Top of Data extract

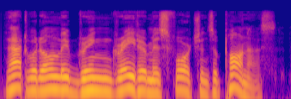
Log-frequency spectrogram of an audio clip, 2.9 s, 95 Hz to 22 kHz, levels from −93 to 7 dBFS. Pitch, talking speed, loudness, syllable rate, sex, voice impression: 145 Hz, 165 wpm, -15 LUFS, 5.1 syllables/s, male, masculine, very adult-like, sincere, elegant, slightly wild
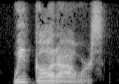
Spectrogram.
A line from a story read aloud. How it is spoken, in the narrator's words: he whispered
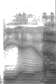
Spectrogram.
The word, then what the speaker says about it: Bao: Is it Bao? Is that how you pronounce B A O? – Oh yeah, Bao.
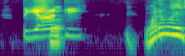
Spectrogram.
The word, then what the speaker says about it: Biondi: And for the Olympics right now, we have Mark Spitz, Jenny Thompson, Matt Bondi. Biondi. Why do I say it wrong? Biondi. Matt Biondi. No, there's an I in there, clearly.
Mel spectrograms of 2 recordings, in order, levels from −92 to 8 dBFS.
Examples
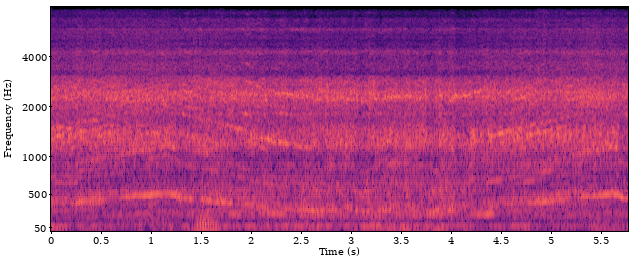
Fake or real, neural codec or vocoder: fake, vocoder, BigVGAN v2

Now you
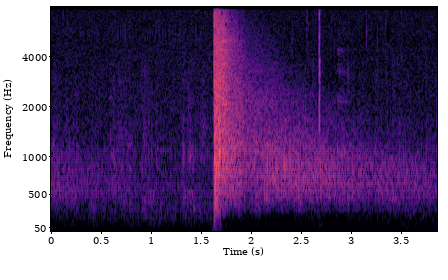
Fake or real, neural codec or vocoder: real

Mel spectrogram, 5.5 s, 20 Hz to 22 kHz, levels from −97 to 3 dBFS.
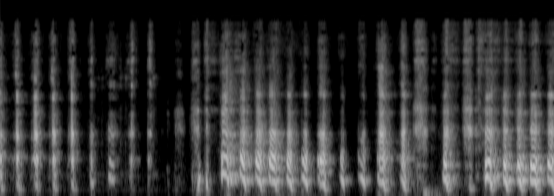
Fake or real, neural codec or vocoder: fake, vocoder, Vocos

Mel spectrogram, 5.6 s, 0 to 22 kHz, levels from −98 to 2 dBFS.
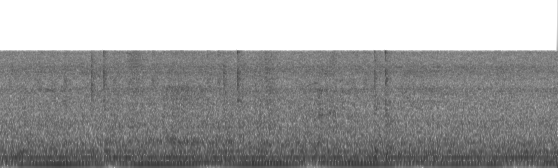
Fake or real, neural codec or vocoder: real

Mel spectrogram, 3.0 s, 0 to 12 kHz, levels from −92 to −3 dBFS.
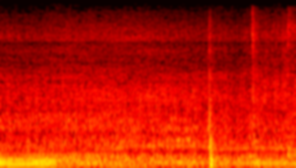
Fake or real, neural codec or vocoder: fake, vocoder, Vocos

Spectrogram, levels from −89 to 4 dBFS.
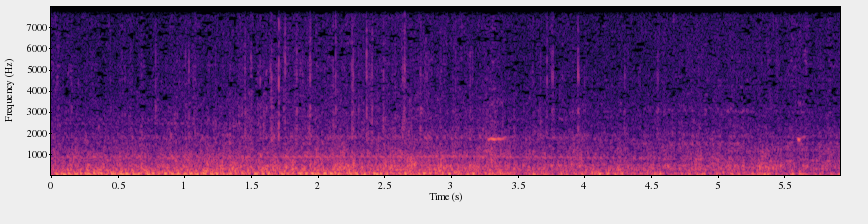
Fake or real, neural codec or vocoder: real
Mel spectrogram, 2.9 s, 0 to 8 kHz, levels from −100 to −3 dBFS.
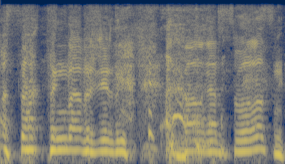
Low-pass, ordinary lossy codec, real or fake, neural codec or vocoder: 7.2 kHz; none; real; none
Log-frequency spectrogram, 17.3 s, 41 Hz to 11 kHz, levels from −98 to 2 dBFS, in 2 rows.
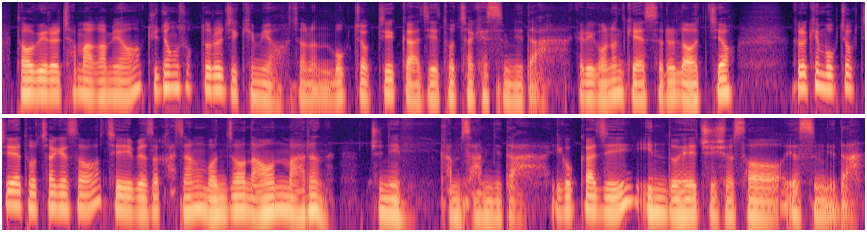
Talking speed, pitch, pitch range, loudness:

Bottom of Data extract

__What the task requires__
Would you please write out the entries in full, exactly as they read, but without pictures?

__Problem solution__
Log-frequency spectrogram of an audio clip, 2.9 s, 95 Hz to 22 kHz, levels from −93 to 7 dBFS. Pitch, talking speed, loudness, syllable rate, sex, voice impression: 145 Hz, 165 wpm, -15 LUFS, 5.1 syllables/s, male, masculine, very adult-like, sincere, elegant, slightly wild
Spectrogram.
A line from a story read aloud. How it is spoken, in the narrator's words: he whispered
Spectrogram.
The word, then what the speaker says about it: Bao: Is it Bao? Is that how you pronounce B A O? – Oh yeah, Bao.
Spectrogram.
The word, then what the speaker says about it: Biondi: And for the Olympics right now, we have Mark Spitz, Jenny Thompson, Matt Bondi. Biondi. Why do I say it wrong? Biondi. Matt Biondi. No, there's an I in there, clearly.
Mel spectrograms of 2 recordings, in order, levels from −92 to 8 dBFS.
Examples
Fake or real, neural codec or vocoder: fake, vocoder, BigVGAN v2

Now you
Fake or real, neural codec or vocoder: real

Mel spectrogram, 5.5 s, 20 Hz to 22 kHz, levels from −97 to 3 dBFS.
Fake or real, neural codec or vocoder: fake, vocoder, Vocos

Mel spectrogram, 5.6 s, 0 to 22 kHz, levels from −98 to 2 dBFS.
Fake or real, neural codec or vocoder: real

Mel spectrogram, 3.0 s, 0 to 12 kHz, levels from −92 to −3 dBFS.
Fake or real, neural codec or vocoder: fake, vocoder, Vocos

Spectrogram, levels from −89 to 4 dBFS.
Fake or real, neural codec or vocoder: real
Mel spectrogram, 2.9 s, 0 to 8 kHz, levels from −100 to −3 dBFS.
Low-pass, ordinary lossy codec, real or fake, neural codec or vocoder: 7.2 kHz; none; real; none
Log-frequency spectrogram, 17.3 s, 41 Hz to 11 kHz, levels from −98 to 2 dBFS, in 2 rows.
Talking speed, pitch, pitch range, loudness:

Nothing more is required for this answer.